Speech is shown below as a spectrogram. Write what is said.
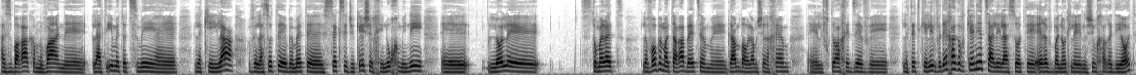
הסברה, כמובן, אה, להתאים את עצמי לקהילה ולעשות באמת סקס אדיוקיישן, חינוך מיני, לא ל... זאת אומרת, לבוא במטרה בעצם גם בעולם שלכם אה, לפתוח את זה ולתת כלים. ודרך אגב, כן יצא לי לעשות אה, ערב בנות לנשים חרדיות,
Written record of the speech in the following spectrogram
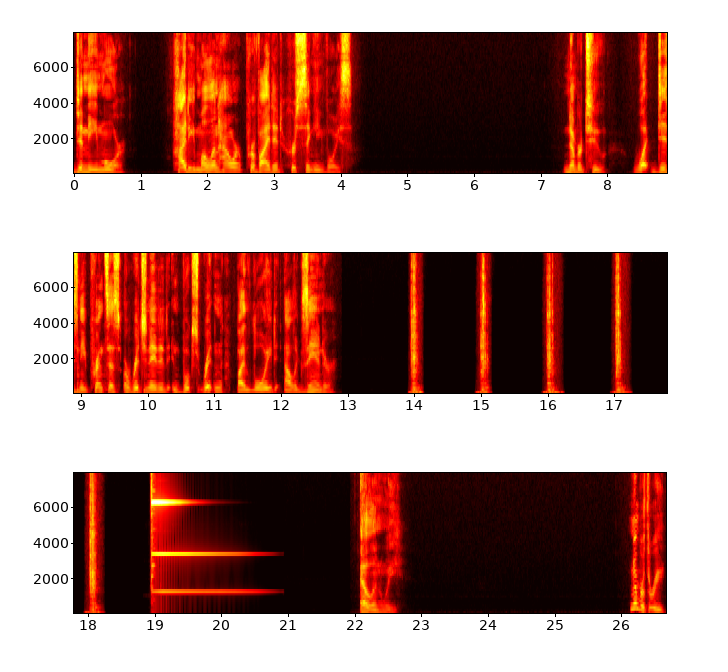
Demi Moore. Heidi Mollenhauer provided her singing voice. Number 2. What Disney princess originated in books written by Lloyd Alexander? Eilonwy. Number 3.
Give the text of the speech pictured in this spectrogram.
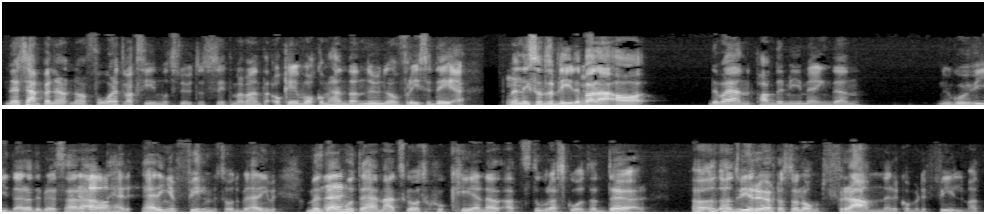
när, till exempel när, när man får ett vaccin mot slutet så sitter man och väntar, okej vad kommer hända nu när de får i sig det? Men Mm. liksom så blir det bara, ja, det var en pandemi i mängden, nu går vi vidare och det blev så här, Ja. det, här det här är ingen film så, det här är ingen, men Nej. däremot det här med att det ska vara så chockerande att, att stora skådespelare dör. Har har vi rört oss så långt fram när det kommer till film att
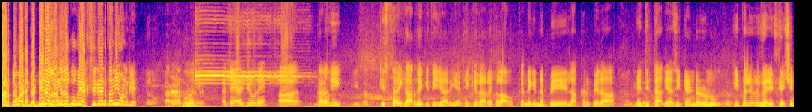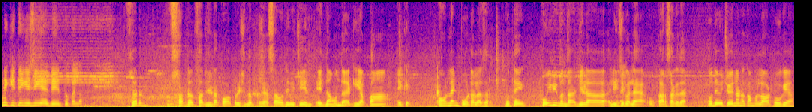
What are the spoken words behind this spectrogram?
ਘੱਟ ਤੋਂ ਘੱਟ ਗੱਡੀ ਤਾਂ ਲੰਘ ਸਕੂਗੀ ਐਕਸੀਡੈਂਟ ਤਾਂ ਨਹੀਂ ਹੋਣਗੇ। ਧੰਨਵਾਦ ਗੋਰਾ ਜੀ। ਇੱਥੇ ਐਸਡੀਓ ਨੇ ਕਰਨ ਜੀ? ਜੀ ਸਰ। ਕਿਸ ਤਰ੍ਹਾਂ ਦੀ ਕਾਰਵਾਈ ਕੀਤੀ ਜਾ ਰਹੀ ਹੈ? ਠੇਕੇਦਾਰ ਦੇ ਖਿਲਾਫ ਕਹਿੰਦੇ ਕਿ 90 ਲੱਖ ਰੁਪਏ ਦਾ ਇਹ ਦਿੱਤਾ ਗਿਆ ਸੀ ਟੈਂਡਰ ਨੂੰ ਕੀ ਪਹਿਲੇ ਉਹਦੀ ਵੈਰੀਫਿਕੇਸ਼ਨ ਨਹੀਂ ਕੀਤੀ ਗਈ ਸੀ ਇਹ ਦੇਣ ਤੋਂ ਪਹਿਲਾਂ? ਸਰ ਸਾਡਾ ਸਰ ਜਿਹੜਾ ਕਾਰਪੋਰੇਸ਼ਨ ਦਾ ਪ੍ਰੋਸੈਸ ਆ ਉਹਦੇ ਵਿੱਚ ਇਹ ਇਦਾਂ ਹੁੰਦਾ ਹੈ ਕਿ ਆਪਾਂ ਇੱਕ ਆਨਲਾਈਨ ਪੋਰਟਲ ਹੈ ਸਰ ਉੱਤੇ ਕੋਈ ਵੀ ਬੰਦਾ ਜਿਹੜਾ ਐਲੀਜੀਬਲ ਹੈ ਉਹ ਕਰ ਸਕਦਾ ਹੈ। ਉਹਦੇ ਵਿੱਚ ਇਹਨਾਂ ਨੂੰ ਕੰਮ ਅਲਾਟ ਹੋ ਗਿਆ।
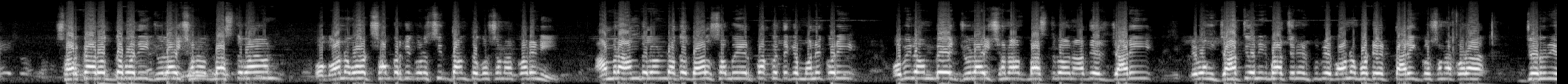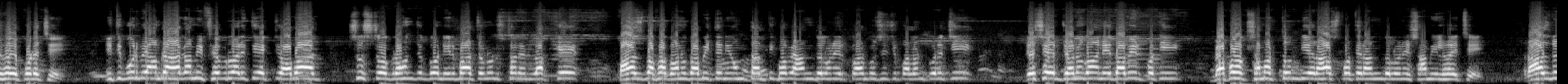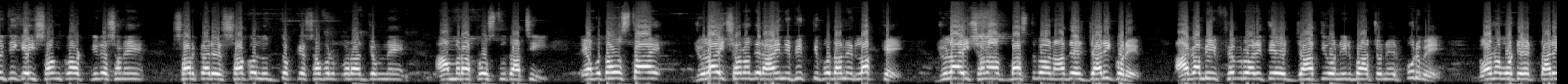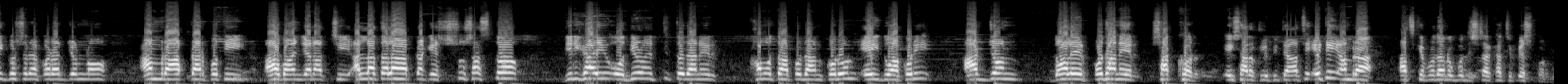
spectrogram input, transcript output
সরকার অদ্যাবধি জুলাই সনদ বাস্তবায়ন ও গণভোট সম্পর্কে কোনো সিদ্ধান্ত ঘোষণা করেনি। আমরা আন্দোলনরত দল সমূহের পক্ষ থেকে মনে করি, অবিলম্বে জুলাই সনদ বাস্তবায়ন আদেশ জারি এবং জাতীয় নির্বাচনের পূর্বে গণভোটের তারিখ ঘোষণা করা জরুরি হয়ে পড়েছে। ইতিপূর্বে আমরা আগামী ফেব্রুয়ারিতে একটি অবাধ, সুষ্ঠু, গ্রহণযোগ্য নির্বাচন অনুষ্ঠানের লক্ষ্যে পাঁচ দফা গণদাবিতে নিয়মতান্ত্রিকভাবে আন্দোলনের কর্মসূচি পালন করেছি। দেশের জনগণ এ দাবির প্রতি ব্যাপক সমর্থন দিয়ে রাজপথের আন্দোলনে সামিল হয়েছে। রাজনৈতিক এই সংকট নিরসনে সরকারের সকল উদ্যোগকে সফল করার জন্য আমরা প্রস্তুত আছি। এমত অবস্থায় জুলাই সনদের আইনি ভিত্তি প্রদানের লক্ষ্যে জুলাই সনদ বাস্তবায়ন আদেশ জারি করে আগামী ফেব্রুয়ারিতে জাতীয় নির্বাচনের পূর্বে গণভোটের তারিখ ঘোষণা করার জন্য আমরা আপনার প্রতি আহ্বান জানাচ্ছি। আল্লাহ তালা আপনাকে সুস্বাস্থ্য, দীর্ঘায়ু ও দৃঢ় নেতৃত্ব দানের ক্ষমতা প্রদান করুন, এই দোয়া করি। আটজন দলের প্রধানের স্বাক্ষর এই স্মারকলিপিতে আছে, এটাই আমরা আজকে প্রধান উপদেষ্টার কাছে পেশ করব।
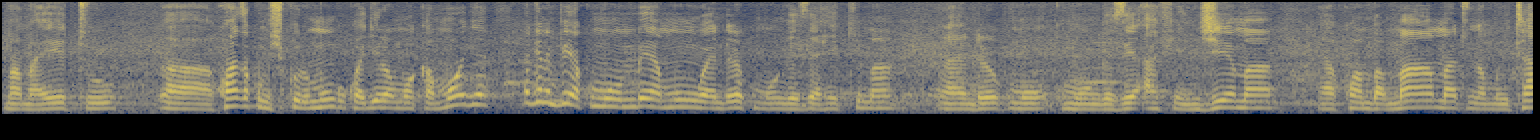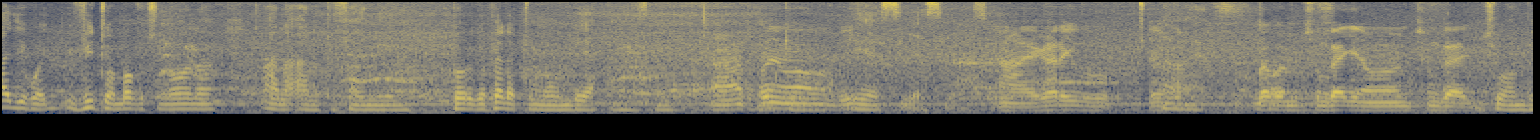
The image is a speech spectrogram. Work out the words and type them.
mama yetu uh, kwanza kumshukuru Mungu kwa ajili ya mwaka mmoja, lakini pia kumwombea Mungu aendelee kumwongezea hekima na aendelee kumwongezea afya njema ya kwamba mama tunamhitaji kwa vitu ambavyo tunaona ana- anatufanyia. Kwa hiyo tungependa tumwombea kwanza. Ah, tufanye maombi. Yes, yes, yes. Haya, karibu eh, baba mchungaji na mama mchungaji. Tuombe.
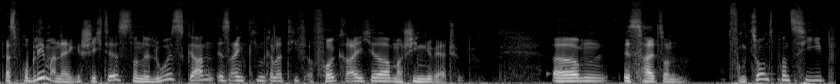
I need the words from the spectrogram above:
Das Problem an der Geschichte ist, so eine Lewis Gun ist eigentlich ein relativ erfolgreicher Maschinengewehrtyp. Ähm, ist halt so ein Funktionsprinzip.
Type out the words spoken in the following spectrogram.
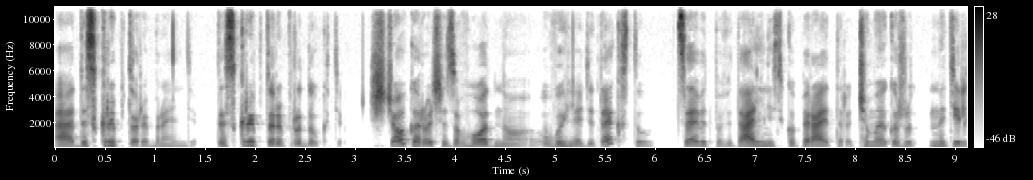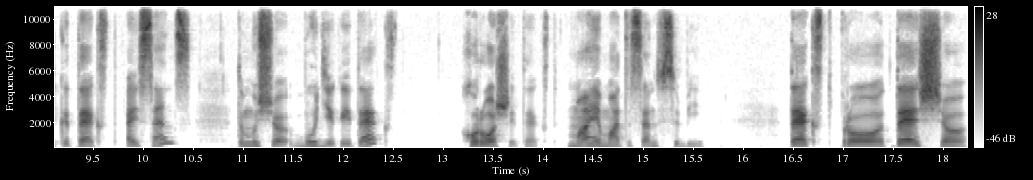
е, дескриптори брендів, дескриптори продуктів. Що, коротше, завгодно у вигляді тексту, це відповідальність копірайтера. Чому я кажу не тільки текст, а й сенс, тому що будь-який текст, хороший текст, має мати сенс в собі текст про те, що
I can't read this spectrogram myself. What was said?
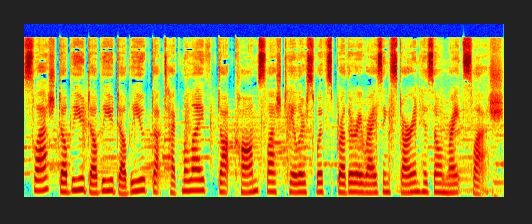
Slash www.techmalife.com slash Taylor Swift's brother a rising star in his own right slash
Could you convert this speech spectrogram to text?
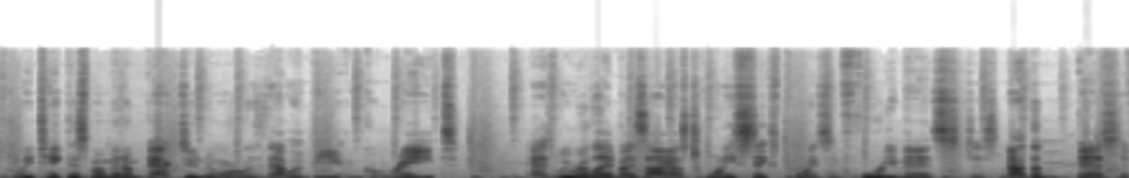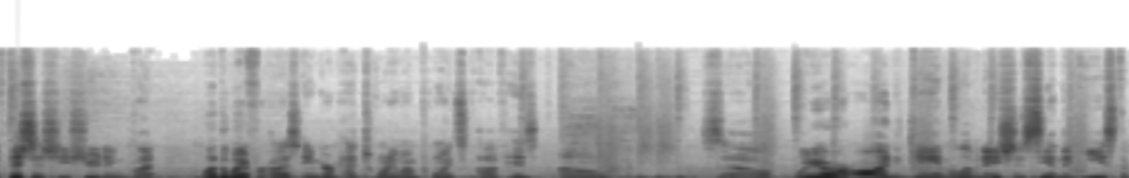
Can we take this momentum back to New Orleans? That would be great. As we were led by Zion's 26 points in 40 minutes, just not the best efficiency shooting, but led the way for us. Ingram had 21 points of his own. So we are on game elimination. See in the East, the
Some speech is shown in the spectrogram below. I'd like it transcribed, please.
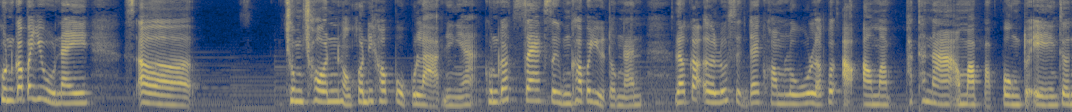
คุณก็ไปอยู่ในเชุมชนของคนที่เขาปลูกกุหลาบอย่างเงี้ย คุณก็แทรกซึมเข้าไปอยู่ตรงนั้น แล้วก็เออรู้สึกได้ความรู้แล้วก็เอาเอามาพัฒนาเอามาปรับปรุงตัวเอง จน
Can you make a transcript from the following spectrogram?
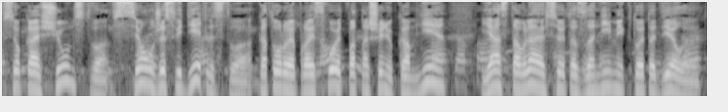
все кощунство, все лжесвидетельство, которое происходит по отношению ко мне, я оставляю все это за ними, кто это делает.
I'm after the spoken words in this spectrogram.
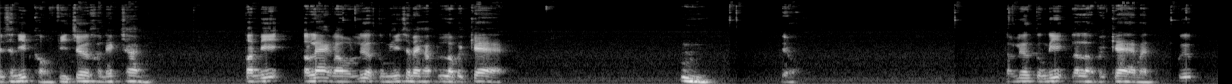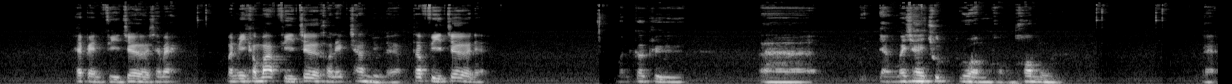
เป็นชนิดของฟีเจอร์คอนเน c ชันตอนนี้ตอนแรกเราเลือกตรงนี้ใช่ไหมครับ เราไปแก้ อืมเราเลือกตรงนี้แล้วเราไปแก้มันปุ๊บให้เป็นฟีเจอร์ใช่ไหมมันมีคำว่าฟีเจอร์คอลเลกชันอยู่นะครับ ถ้าฟีเจอร์เนี่ย มันก็คืออายังไม่ใช่ชุดรวมของข้อมูลนะ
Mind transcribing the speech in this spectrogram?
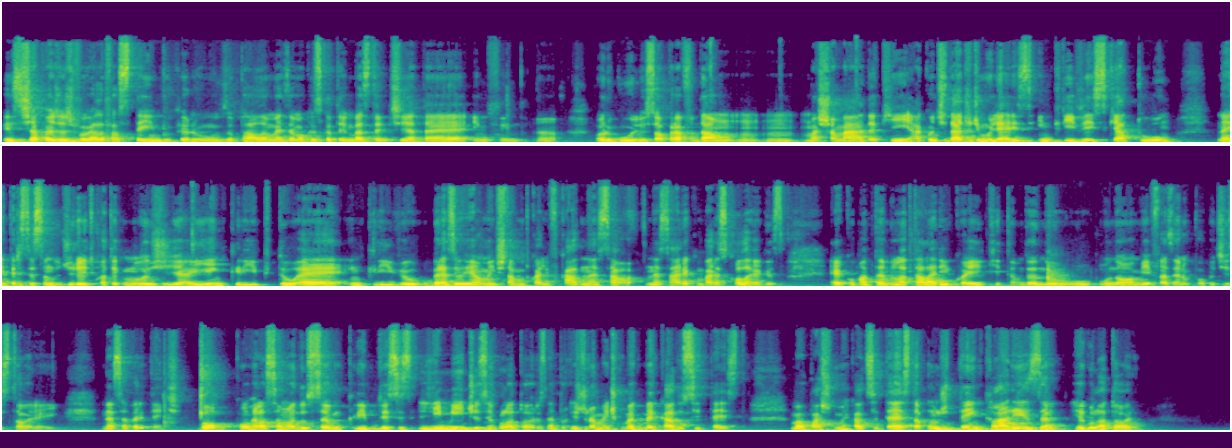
esse chapéu de advogada faz tempo que eu não uso, Paula, mas é uma coisa que eu tenho bastante até, enfim, uh, orgulho. Só para dar um, um, uma chamada aqui, a quantidade de mulheres incríveis que atuam na interseção do direito com a tecnologia e em cripto é incrível. O Brasil realmente está muito qualificado nessa, nessa área com várias colegas é, como a Tamila Talarico aí, que estão dando o, o, nome e fazendo um pouco de história aí nessa vertente. Bom, com relação à adoção cripto, esses limites regulatórios, né? Porque geralmente como é que o mercado se testa? A maior parte do mercado se testa onde tem clareza regulatória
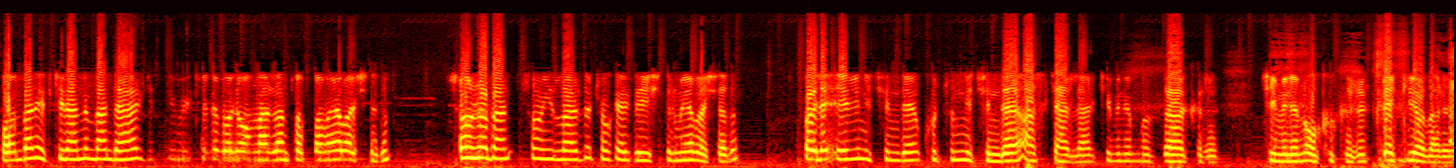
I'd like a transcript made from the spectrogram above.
Ondan etkilendim. Ben de her gittiğim ülkede böyle onlardan toplamaya başladım. Sonra ben son yıllarda çok ev değiştirmeye başladım. Böyle evin içinde, kutunun içinde askerler, kiminin mızrağı kırık, kiminin oku kırık bekliyorlar öyle.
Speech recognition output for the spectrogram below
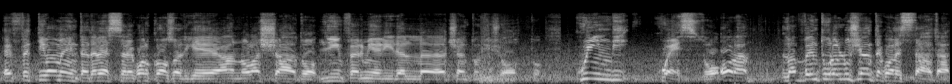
effettivamente deve essere qualcosa che hanno lasciato gli infermieri del 118. Quindi questo. Ora, L'avventura allucinante qual è stata?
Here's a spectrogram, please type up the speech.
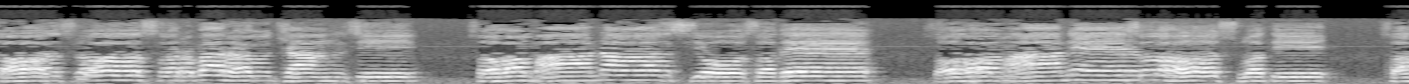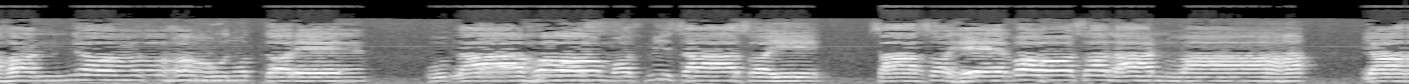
सहस्र सर्वरक्षांसि। सह मानास्योषधे सह माने सहस्वति। सहन्यहमुत्तरे उदाहमस्मि सासहि। सासहेव सदान्वाः या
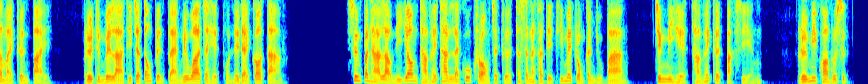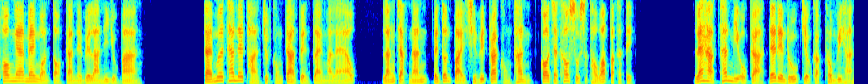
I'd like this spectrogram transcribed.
สมัยเกินไป หรือถึงเวลาที่จะต้องเปลี่ยนแปลงไม่ว่าจะเหตุผลใดๆก็ตาม ซึ่งปัญหาเหล่านี้ย่อมทำให้ท่านและคู่ครองจะเกิดทัศนคติที่ไม่ตรงกันอยู่บ้าง จึงมีเหตุทำให้เกิดปากเสียง หรือมีความรู้สึกพ่อแง่แม่งอนต่อกันในเวลานี้อยู่บ้าง แต่เมื่อท่านได้ผ่านจุดของการเปลี่ยนแปลงมาแล้ว หลังจากนั้นเป็นต้นไปชีวิตรักของท่านก็จะเข้าสู่สภาวะปกติ และหากท่านมีโอกาสได้เรียนรู้เกี่ยวกับพรหมวิหาร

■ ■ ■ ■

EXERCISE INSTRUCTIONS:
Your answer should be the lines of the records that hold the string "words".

OUTPUT FOR THIS EXERCISE:
What are the spoken words behind this spectrogram?
The image is a speech spectrogram. Work out the words and type them.
I need the words from the spectrogram above:
Type out the words spoken in the following spectrogram.
I'm after the spoken words in this spectrogram.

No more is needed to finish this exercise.